Phillips’ wedding cake case comes at a new cultural moment in America. He has the backing of white conservative Christians, whose political power has been rising with Trump. Half of white evangelicals favor allowing small businesses to refuse services to gay people, according to a June survey from the Public Religion Research Institute, unlike three in ten Americans overall. Evangelist Franklin Graham urged evangelicals to pray for Phillips to win. Former Arkansas Gov. Mike Huckabee touts Phillips on his Trinity broadcasting network show. Tony Perkins of the Family Research Council has said he is more optimistic that Phillips will win with Trump’s justice Neil Gorsuch on the bench. ADF’s public financial support has jumped from $36 million in 2011 to $50 million in 2015.
The right has also learned from the left’s success.
“Those on the left have been overall more effective at telling stories to illustrate principles,” Waggoner says. “At ADF, we are very intentional about telling the stories of our clients because they matter.”

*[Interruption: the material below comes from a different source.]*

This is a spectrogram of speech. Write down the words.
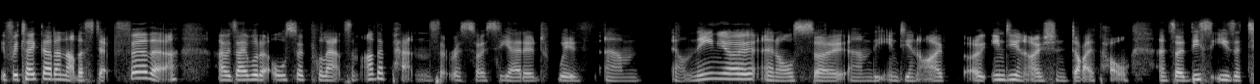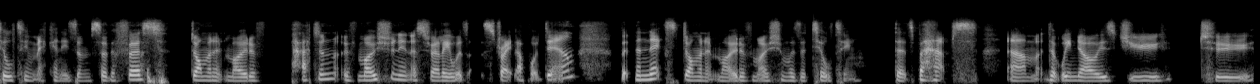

Phillips’ legal strategy is to make the wedding cake case about speech and artistic expression. Artists cannot be compelled to make art for a religious ceremony, ADF says, and its case defends a lesbian printer who doesn’t want to print an anti-gay shirt. “There is a campaign to not just have same sex marriage recognized, but to crush those who disagree,” Waggoner says.
Gay rights advocates say all that misses the point. For the ACLU, Phillips is arguing for a constitutional right to discriminate. At periods of cultural change, as during the Civil Rights Act and legal advances for women, arguments for exemptions routinely emerge, says ACLU’s Louise Melling who is representing Mullins and Craig.
“The question is whether you can show someone to the door,” she says. This time, she says, “the sign would be, ‘Wedding cakes for heterosexuals only.’”
The Court won’t likely decide the wedding cake case until next summer, and court watchers expect a split bench. When the court hears the case on Dec. 5, most eyes will be trained on Justice Anthony Kennedy, whose majority ruling in the Obergefell case legalized gay marriage in 2015. For now, both sides can agree on one thing: constitutional rights are at stake. It’s just a matter of whose.